“Although the Gay Police Association cannot abide the Christian Police Association, it is the actions of Christian Voice which appear to have tipped them into the clutches of the men in white coats.

“There has been a massive turn-around in just a quarter of a century. Twenty-five years ago, one might have allied evangelical Christians with the Establishment, while homosexuals were on the fringe, protesting. Now it is completely the other way round. Homosexuals are in the Establishment, evangelical Christians are the protestors, and God is calling us to be in truth what the Prayer Book describes as ‘Christ’s church militant here on earth.”

The Gay and Lesbian Humanist Association called their actions “hypocritical,” a spokesman told PinkNews.co.uk: “A few weeks ago Christians were complaining about Iqbal Sacranie (former head of the Muslim Council of Britain) and Lynette Burrows (author) being questioned by the police for making anti-gay remarks. They claimed at the time that it infringed their freedom of speech. We agreed with them.

“But now they are celebrating because gays are being investigated over supposed ‘Christianophobic’ allegations. It seems the ultimate in hypocrisy, but this is the way it seems to be going. Christians must have the right to defame and insult gays, but we mustn’t answer back or its blasphemy and persecution. It heralds a new front on the war that religion has declared against gay people.”

Reverend Martin Reynolds of the Lesbian and Gay Christian Movement told PinkNews.co.uk: “Of course Christian Voice are going to celebrate this , the basic premise of the GPA advert is true, unfortunately some Christians and other religious groups have and do advocate harm to gay people,.

“Religious fundamentalists represent a real threat to lesbian, gay, bisexual and transgender people, they cannot be ignored.”

The controversial advert which appeared in The Independent supplement

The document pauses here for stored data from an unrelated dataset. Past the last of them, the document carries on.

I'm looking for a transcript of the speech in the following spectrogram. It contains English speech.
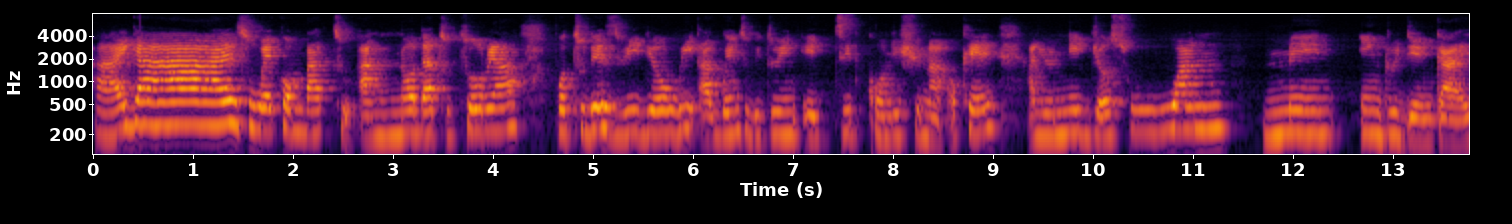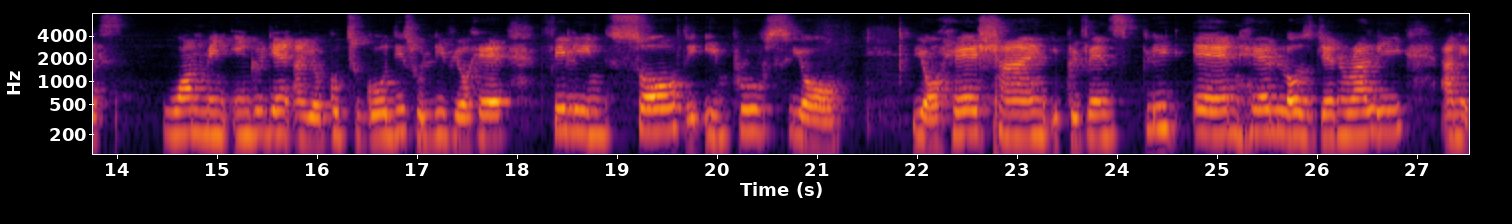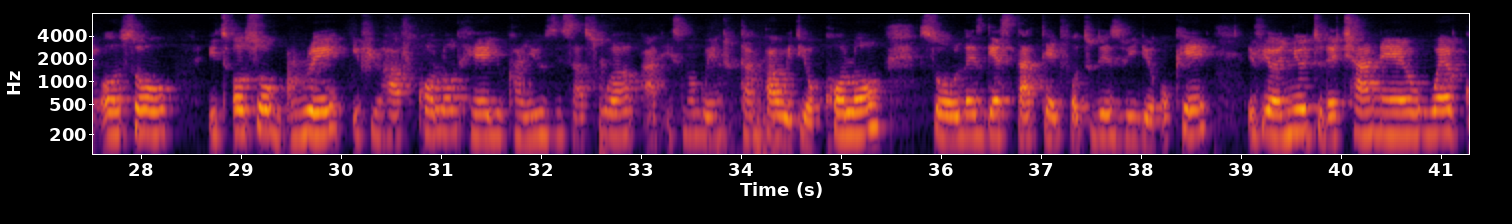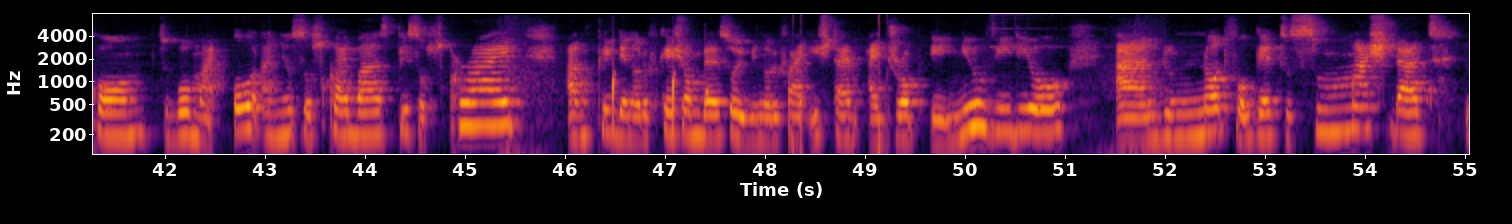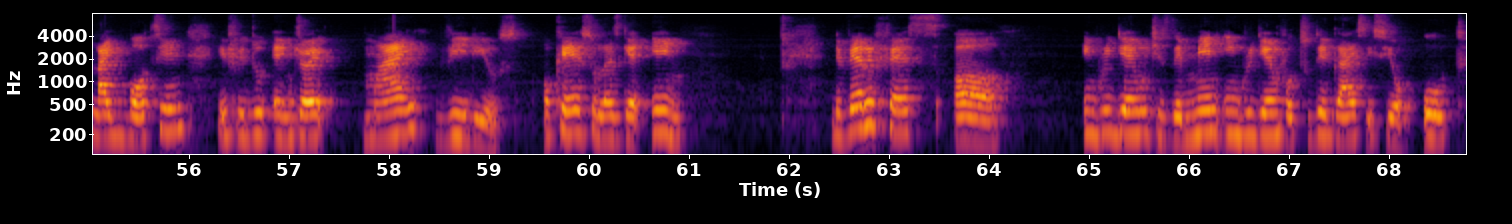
hi guys. Welcome back to another tutorial. For today's video we are going to be doing a deep conditioner okay? And you need just one main ingredient guys. One main ingredient and you're good to go. This will leave your hair feeling soft. It improves your your hair shine. It prevents split end hair loss generally. And it also it's also great if you have colored hair you can use this as well and it's not going to tamper with your color. So let's get started for today's video okay? If you're new to the channel welcome to both my old and new subscribers. Please subscribe and click the notification bell so you'll be notified each time i drop a new video. And do not forget to smash that like button if you do enjoy my videos. Okay so let's get in. The very first uh ingredient which is the main ingredient for today guys is your oat.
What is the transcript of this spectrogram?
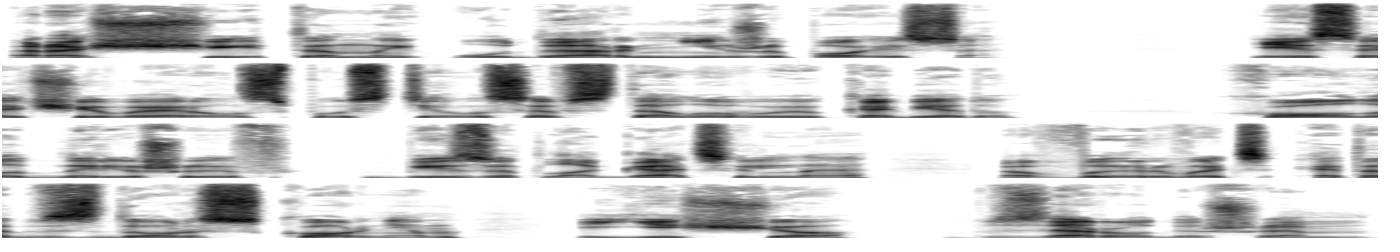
Рассчитанный удар ниже пояса. И спустился в столовую к обеду, холодно решив безотлагательно вырвать этот вздор с корнем еще в зародыше.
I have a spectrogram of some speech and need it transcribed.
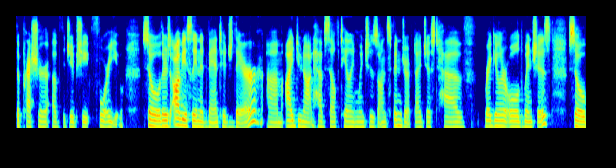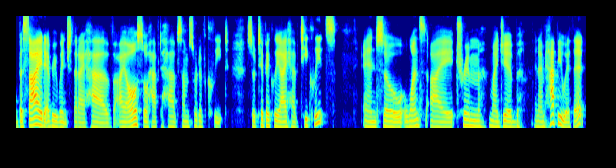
the pressure of the jib sheet for you. So there's obviously an advantage there. Um, I do not have self tailing winches on Spindrift, I just have regular old winches. So, beside every winch that I have, I also have to have some sort of cleat. So, typically, I have T cleats. And so, once I trim my jib and I'm happy with it,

Gay campaigners last week backed the GPA claiming the information is based on facts, Ben Summerskill chief executive of gay charity Stonewall said: “The advert is based on robust evidence, we currently know of a number of cases where the motivation is clearly based on someone’s beliefs from the Bible.

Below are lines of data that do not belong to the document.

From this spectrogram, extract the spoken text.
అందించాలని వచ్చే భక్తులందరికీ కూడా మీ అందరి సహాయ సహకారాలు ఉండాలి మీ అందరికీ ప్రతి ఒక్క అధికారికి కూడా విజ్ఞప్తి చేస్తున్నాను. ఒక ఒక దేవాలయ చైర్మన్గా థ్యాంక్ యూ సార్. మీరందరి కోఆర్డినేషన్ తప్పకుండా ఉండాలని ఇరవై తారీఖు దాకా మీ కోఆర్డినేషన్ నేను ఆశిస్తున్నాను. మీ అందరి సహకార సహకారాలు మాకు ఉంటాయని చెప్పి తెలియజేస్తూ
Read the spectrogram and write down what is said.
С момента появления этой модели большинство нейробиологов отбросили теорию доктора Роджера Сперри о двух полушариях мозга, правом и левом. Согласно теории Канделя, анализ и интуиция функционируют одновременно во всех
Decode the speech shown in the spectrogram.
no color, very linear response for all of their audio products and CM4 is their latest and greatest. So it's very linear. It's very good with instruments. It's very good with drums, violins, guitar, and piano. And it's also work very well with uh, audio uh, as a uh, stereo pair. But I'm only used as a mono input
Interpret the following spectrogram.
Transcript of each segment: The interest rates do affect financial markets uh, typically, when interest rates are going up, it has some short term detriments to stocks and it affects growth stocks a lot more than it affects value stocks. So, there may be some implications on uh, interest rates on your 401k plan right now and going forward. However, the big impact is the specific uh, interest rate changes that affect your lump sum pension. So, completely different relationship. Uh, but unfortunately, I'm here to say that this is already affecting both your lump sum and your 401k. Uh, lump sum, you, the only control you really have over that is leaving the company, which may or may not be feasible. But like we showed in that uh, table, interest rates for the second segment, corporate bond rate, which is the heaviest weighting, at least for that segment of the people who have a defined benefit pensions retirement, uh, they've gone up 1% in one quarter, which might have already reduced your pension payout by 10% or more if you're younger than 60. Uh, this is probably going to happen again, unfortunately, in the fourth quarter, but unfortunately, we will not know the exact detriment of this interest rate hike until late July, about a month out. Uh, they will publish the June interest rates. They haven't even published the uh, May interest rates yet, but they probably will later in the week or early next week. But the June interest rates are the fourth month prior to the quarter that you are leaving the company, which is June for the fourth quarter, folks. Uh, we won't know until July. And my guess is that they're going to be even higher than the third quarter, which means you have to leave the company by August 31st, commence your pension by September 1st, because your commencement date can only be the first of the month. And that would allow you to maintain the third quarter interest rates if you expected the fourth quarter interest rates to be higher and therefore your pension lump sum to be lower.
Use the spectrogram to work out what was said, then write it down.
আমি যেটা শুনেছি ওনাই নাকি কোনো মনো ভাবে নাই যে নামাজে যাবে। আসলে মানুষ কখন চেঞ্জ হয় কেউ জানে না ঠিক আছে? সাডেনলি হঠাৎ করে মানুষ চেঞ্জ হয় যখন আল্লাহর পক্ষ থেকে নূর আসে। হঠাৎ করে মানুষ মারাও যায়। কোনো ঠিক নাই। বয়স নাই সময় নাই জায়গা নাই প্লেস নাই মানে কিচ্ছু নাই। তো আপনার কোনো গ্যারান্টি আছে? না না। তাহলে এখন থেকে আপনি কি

“I would rather Scotland Yard spent more time investigating homophobic incidents, The GPA wouldn’t be saying these things if they weren’t valid.”

Peter Tatchell of gay rights group Outrage said: “The advert was simply reporting the facts, it cannot be a crime to expose the truth about hate motivated attacks on gay people.

The Gay and Lesbian Humanist Association’s secretary George Broadhead wrote a letter to the GPA backing their stance, he said: “It is outrageous that Christians should suggest that complaints about their homophobia amount to an attack on their ‘religious freedom’. It increasingly appears that ‘religious freedom’ amounts to a freedom to attack and insult gay people.

“The Government’s granting of exemptions from equality legislation to allow religious groups to go on discriminating against gay people is an example of this. Under the new Goods and Services Discrimination Regulations which come into effect in October, it will be illegal to discriminate against gay people in the provision of goods and services from that date, but religious groups are pressing for exemptions that would allow them, uniquely, to continue to do so. How religious people can claim that their faith is not homophobic is incomprehensible.”

The letter urges the GPA to “stick to their guns” and not back down on its claims under pressure from religionists.

A GPA spokesperson told The BBC they are unable to comment until the investigation is completed.

It is illegal to incite religious hatred under the Racial and Religious Hatred Bill, however despite campaigning, incitement to homophobic attacks is not a crime.